Repeals: This proposal repeals burdensome federal mandates imposed by the Affordable Care Act, such as the individual mandate, the employer mandate, the actuarial value requirements that force plans to fit into one of four categories, the age band requirements that drive up costs for young people, and the benefit mandates that often force Americans to pay for coverage they don’t need and can’t afford.
Keeps: This proposal keeps essential consumer protections, including prohibitions on annual and lifetime limits, prohibition of pre-existing condition exclusions, and prohibitions on discrimination. It also preserves guaranteed issue and guaranteed renewability and allows young adults to stay on their parents’ plan until age 26, as well as preserving coverage for mental health and substance use disorders.
State Option: The bill repeals Title I of the ACA (while retaining important consumer protections), and allows states to choose one of three options:

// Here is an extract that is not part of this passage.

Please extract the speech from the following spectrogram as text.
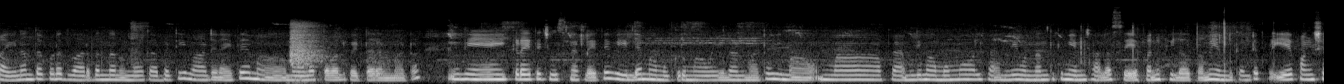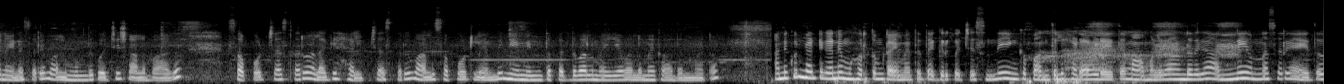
పైన అంతా కూడా ద్వారబంధాలు ఉన్నాయి కాబట్టి వాటిని అయితే మా మేనత్త వాళ్ళు పెట్టారనమాట ఇక్కడైతే చూసినట్లయితే వీళ్ళే మా ముగ్గురు మావయ్యలు అనమాట ఈ మా మా ఫ్యామిలీ మా అమ్మమ్మ వాళ్ళ ఫ్యామిలీ ఉన్నందుకు మేము చాలా సేఫ్ అని ఫీల్ అవుతాము. ఎందుకంటే ఏ ఫంక్షన్ అయినా సరే వాళ్ళు ముందుకు వచ్చి చాలా బాగా సపోర్ట్ చేస్తారు అలాగే హెల్ప్ చేస్తారు. వాళ్ళ సపోర్ట్ లేనిది మేము ఇంత పెద్దవాళ్ళం అయ్యే వాళ్ళమే కాదనమాట. అనుకున్నట్టుగానే ముహూర్తం టైం అయితే దగ్గరికి వచ్చేసింది. ఇంకా పంతులు హడావిడి అయితే మామూలుగా ఉండదుగా. అన్నీ ఉన్నా సరే ఏదో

- Reimplementation of the ACA: Option 1 allows the State to reinstate Title I of the ACA, including its mandates and other requirements. The State can continue to receive federal premium tax credits, cost-sharing subsidies, and Medicaid dollars, to the extent that such subsidies do not exceed the contributions that would have been made under Option 2.
- Choose a New State Alternative: Option 2 allows the State to enact a new market-based system that empowers patients while still ensuring those with pre-existing conditions are protected. The State could continue to receive funding equal to 95% of federal premium tax credits and cost-sharing subsidies, as well as the federal match for Medicaid expansion. States can choose to receive funds in the form of per beneficiary grants or advanceable, refundable tax credits, but in both cases, funds will be deposited in a Roth Health Savings Account (HSA), meaning the money will go directly to the patient.
- Design an Alternative Solution without Federal Assistance: Option 3 would return power to the States to design and regulate insurance markets that work for their specific populations, without any federal assistance.
Conservatives will, and should, complain that this proposal maintains most of Obamacare's taxes, spending and mandates. It appears to do absolutely nothing to make Medicaid more sustainable, or to fix the Obamacare expansion's unfair imbalance toward able-bodied child's adults. It does, however, impose some minor fiscal discipline, permits additional (albeit modest) flexibility, and offer more options to states. If there is to be a last-ditch effort on replacing the existing law -- and if small, incremental improvements are better than nothing -- perhaps Mitch McConnell should use Collins-Cassidy as the framework from which an alternative would take shape. But the open question remains: If Republicans buy themselves more time, and if the rubber meets the road, would Collins back her own bill?
Key follow up: If Collins actually stood up for her own proposal, would hesitant conservatives be willing to settle for it?